ABOUT THIS EXERCISE
From the entries below, write out exactly the lines between the line holding "Based on this spectrogram" and the line holding "a missing sound.", inclusive, excluding any pictures.

= Beginning of Section =

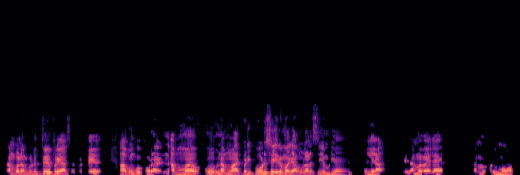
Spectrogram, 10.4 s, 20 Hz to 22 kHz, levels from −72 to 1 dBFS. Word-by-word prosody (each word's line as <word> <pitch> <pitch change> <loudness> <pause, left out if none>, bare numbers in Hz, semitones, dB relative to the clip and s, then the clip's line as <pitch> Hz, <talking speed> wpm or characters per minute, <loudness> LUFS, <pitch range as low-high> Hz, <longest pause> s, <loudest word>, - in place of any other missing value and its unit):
சம்பளம் 125 -1 0
குடுத்து 120 +2 -3 0.2
பிரயாசப்பட்டு. 130 +1 0 0.6
அவுங்க 170 +4 -1 0.2
கூட 200 0 +4 0.4
நம்ம 180 +6 -2 0.5
உ - - +1 0.2
நம்ம 160 +2 0
அர்ப்பணிப்போடு 180 +4 -1
செய்றமாரி 170 0 +3
அவுங்களால 145 0 -1
செய்ய 120 -1 -5
முடியாது. 95 -1 -3 0.5
இல்லயா! 110 +2 +2 0.5
இது - - -9
நம்ம 110 +2 -1
வேல. 110 0 +1 0.8
நம்ம 110 +1 -9 0.2
குடும்பம். 105 0 0
130 Hz, 110 wpm, -20 LUFS, 110-165 Hz, 0.8 s, கூட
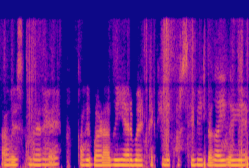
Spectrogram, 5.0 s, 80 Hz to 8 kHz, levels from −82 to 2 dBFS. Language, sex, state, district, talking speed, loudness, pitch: Hindi, female, Uttar Pradesh, Etah, 190 wpm, -17 LUFS, 230 Hz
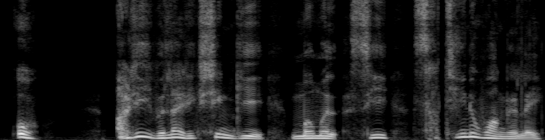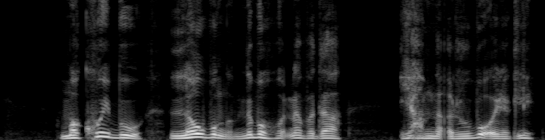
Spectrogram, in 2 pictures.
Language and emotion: Manipuri, surprised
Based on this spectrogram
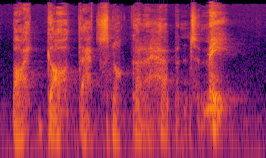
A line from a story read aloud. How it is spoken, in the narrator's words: Bruin heard him mutter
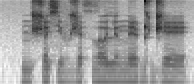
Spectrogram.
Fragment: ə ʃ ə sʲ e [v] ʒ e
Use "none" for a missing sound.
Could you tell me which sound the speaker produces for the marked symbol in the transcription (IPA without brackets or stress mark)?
v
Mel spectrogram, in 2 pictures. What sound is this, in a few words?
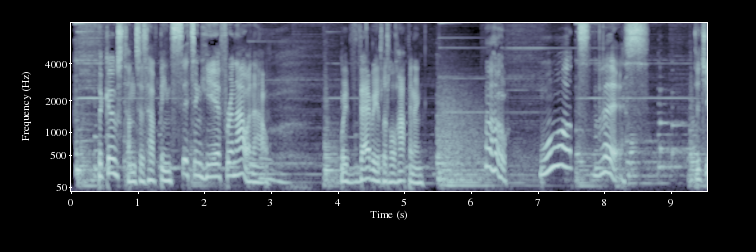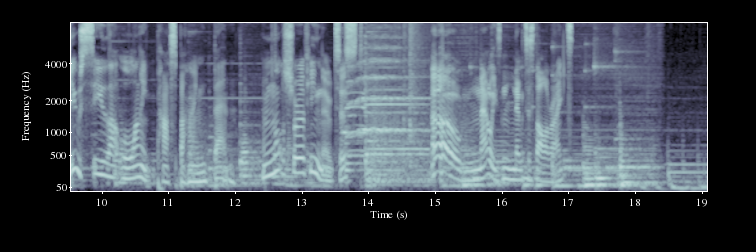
Narration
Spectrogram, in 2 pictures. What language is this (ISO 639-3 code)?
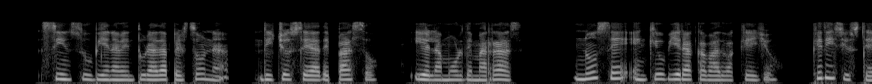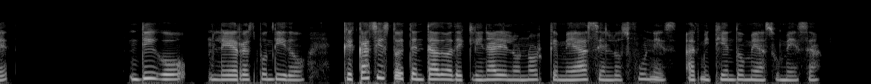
spa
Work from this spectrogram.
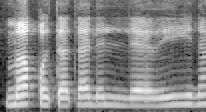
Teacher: میم کے زبر کو قاف ساکن کے ساتھ ملاتے ہوئے قلقلہ کرنا ہے ، قاف ساکن پہ تا کے زبر کو بغیر کھینچے ہوئے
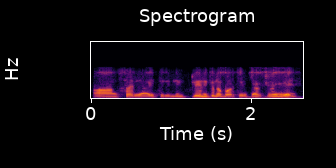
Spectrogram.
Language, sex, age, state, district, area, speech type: Kannada, male, 45-60, Karnataka, Gulbarga, urban, conversation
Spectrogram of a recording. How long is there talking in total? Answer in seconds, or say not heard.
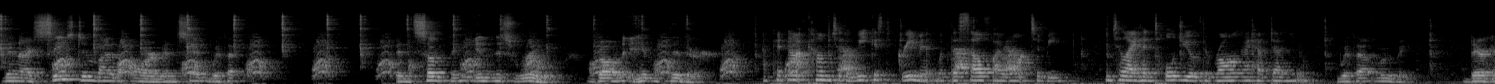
13 s.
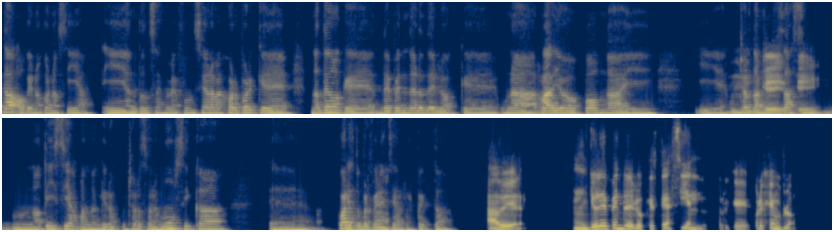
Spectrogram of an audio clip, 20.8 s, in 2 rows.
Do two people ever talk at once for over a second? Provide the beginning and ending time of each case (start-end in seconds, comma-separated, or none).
9.0-10.3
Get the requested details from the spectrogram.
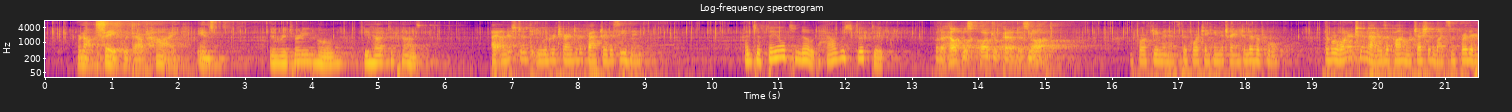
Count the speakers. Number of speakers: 5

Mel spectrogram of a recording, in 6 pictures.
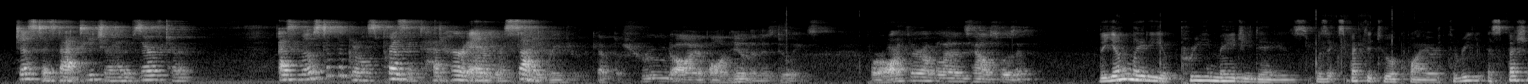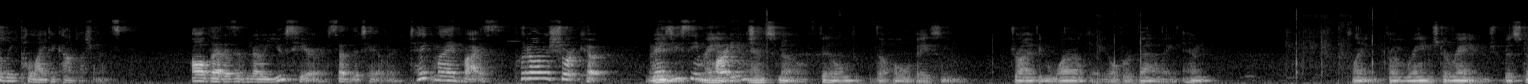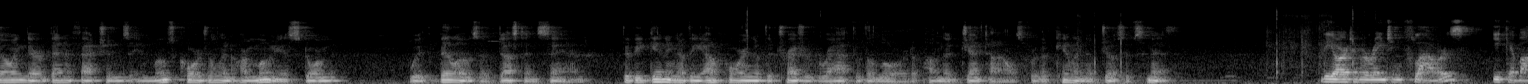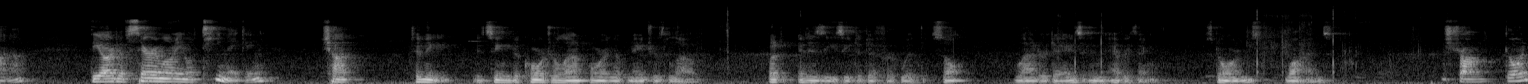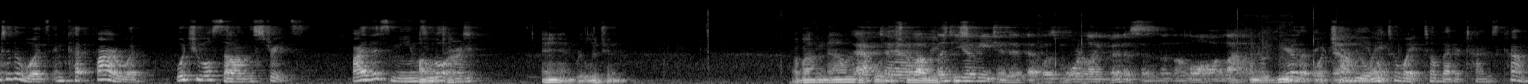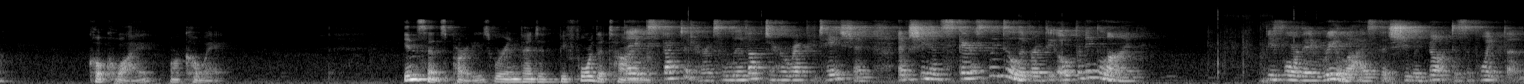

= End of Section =

OUTPUT
Based on this spectrogram
A line from a story read aloud. How it is spoken, in the narrator's words: Bruin heard him mutter
Spectrogram.
Fragment: ə ʃ ə sʲ e [v] ʒ e
Use "none" for a missing sound.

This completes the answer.